Crawford County, Iowa, IAGenWeb


William Bretthauer

Judged by the standard of industry, perseverance and sound management, William Bretthauer, of Charter Oak, is one of the fortunate citizens of Crawford county. He is also the owner of one of the highly productive farms of the township and is recognized as one of the valuable members of an intelligent community. He owes his present happy condition entirely to his own exertions.

He is a native of Clinton county, Iowa, born May 5, 1865, a son of Christian and Mina (Plough) Bretthauer, both of whom were born in Germany. They were married in America and came to Iowa in 1851, spending the first two years in this state in Jackson county. They then removed to Clinton county, where Mr. Bretthauer engaged in farming until his youngest heir became of age. He died in August, 1873. The mother is still living on the old homestead with one of her sons and has now reached the age of seventy-one years.

Nine children were born to them, namely: August, now deceased; Henry, of Monona county, Iowa; Emma, the wife of Julia Brodersen, of Huron, South Dakota; Anna, who died at the age of three years; Herman, of Clinton county; William, the subject of this review; Minnie, now the wife of Martin Petersen, of Preston, Iowa; Louis, who is living on the old homestead in Clinton county; and Charley, who died at the age of twenty-seven years.

William Bretthauer was reared upon his father's farm and possessed advantages of education in the district schools of the neighborhood. He remained at home until twenty-two years of age and then worked for wages for three years. In 1890 he purchased eighty acres which constitutes a part of the farm that he now owns and has since made further additions until his farm comprises one hundred and eighty acres of well cultivated land. He has followed a wise and judicious system of mixed farming, dividing the risks and profits among varied interests rather than staking it all upon one enterprise. He is a fancier of shorthorn cattle and also feeds cattle and hogs for market, using all his grain in this way. He has shown excellent judgment in business and as his stock meets with a ready sale, his resources each year represent a gratifying increase.

In 1890 Mr. Bretthauer was united in marriage to Miss Emma Fehmerling, who was born in Germany, February 23, 1868, a daughter of Gottlieb and Sophia (Kramer) Fehmerling. They came to America in 1884, first stopping in Chicago, and two years later settled in Crawford county, Iowa, where the father operated a brickyard. In 1893 he moved to Hanover township, where he continned until his death, which occurred in 1901, the mother passing away in November, 1906.

Eleven children were born to Mr. and Mrs. Fehmerling, namely: Freda, the widow of Charles Schelm, of Denison, Iowa; Emma, now Mrs. William Bretthauer; Gottlieb, of Nebraska; and Dorothea, Johanna, Gustave, Wilhelm, Louise, Charles, Henry and Augusta, all of whom are deceased.

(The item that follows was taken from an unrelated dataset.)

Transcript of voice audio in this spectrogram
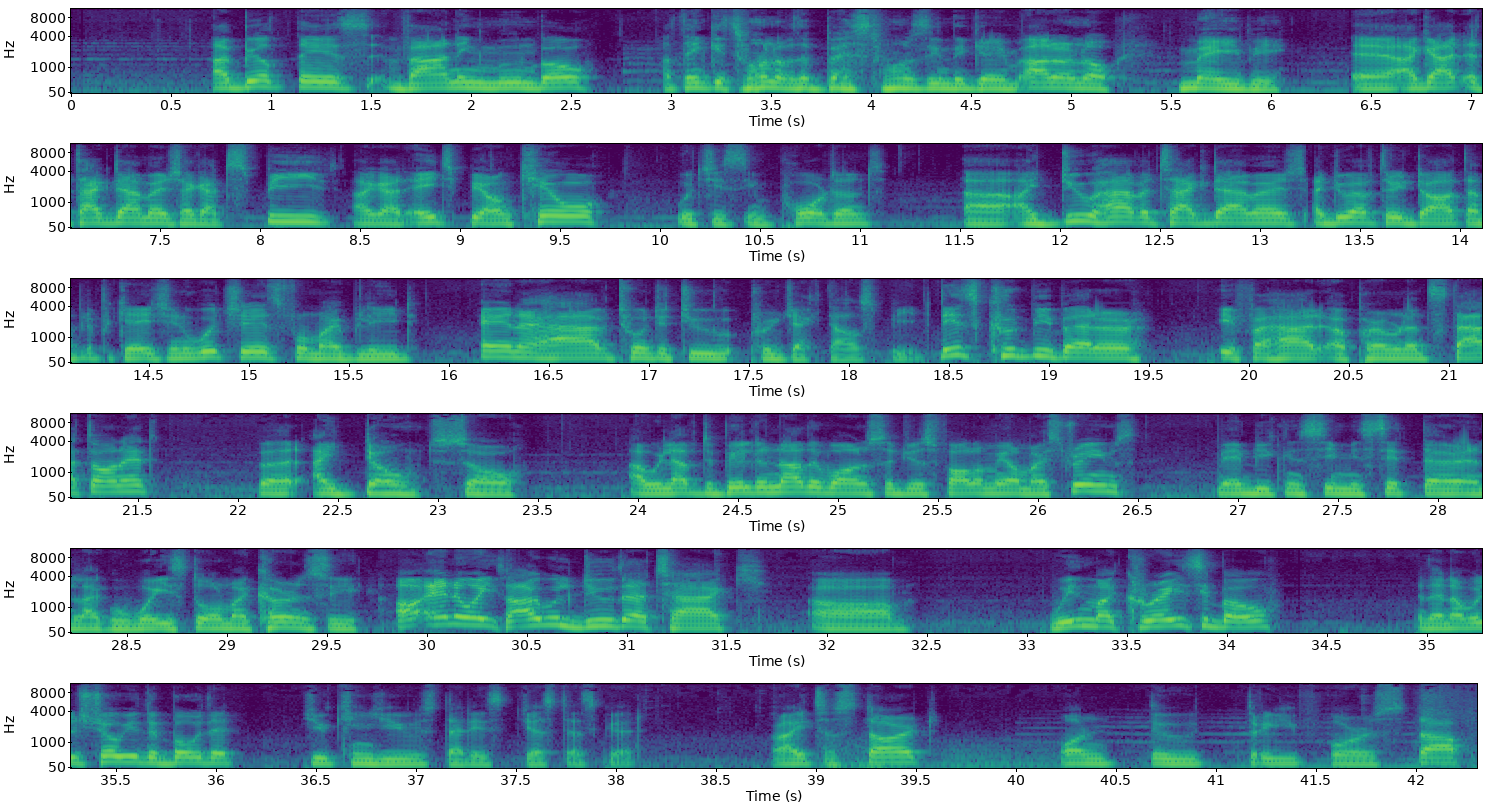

Mr. and Mrs. Bretthauer have seven children: Lulu, who was born October 11, 1891, and is now attending college at Denison; Edna, who was born October 28, 1893, and will enter college in the fall of 1911; Carl, who was born July 15, 1895, and is now a student of the Charter Oak high school; Martin, who was born September 13, 1896, and is now finishing the German course in school; Anna. born July 29, 1900; Ruth, born March 14, 1904; and Mildred, born April 14, 1907.

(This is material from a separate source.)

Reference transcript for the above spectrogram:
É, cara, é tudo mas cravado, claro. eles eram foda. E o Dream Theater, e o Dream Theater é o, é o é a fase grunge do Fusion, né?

Mr. Bretthauer is greatly interested in education, as is also his wife, and they are giving their children the very best advantages available, thus preparing them thoroughly for the great battle of life. Alert, enterprising and efficient, Mr. Bretthauer uses his best energies in everything he undertakes and never allows himself to be cast down by difficulties. This is the secret of his success. He and his wife are consistent members of the German Lutheran church and firm believers in the authority and inspiration of the Bible. Politically he casts his vote in support of the democratic party.

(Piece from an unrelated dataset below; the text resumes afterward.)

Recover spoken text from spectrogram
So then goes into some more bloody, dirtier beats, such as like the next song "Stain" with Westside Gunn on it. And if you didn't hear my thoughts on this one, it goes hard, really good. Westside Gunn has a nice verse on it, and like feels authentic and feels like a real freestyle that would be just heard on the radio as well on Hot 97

Source: History of Crawford County, Iowa. Vol. II. Chicago: The S. J. Clarke Publishing Co., 1911.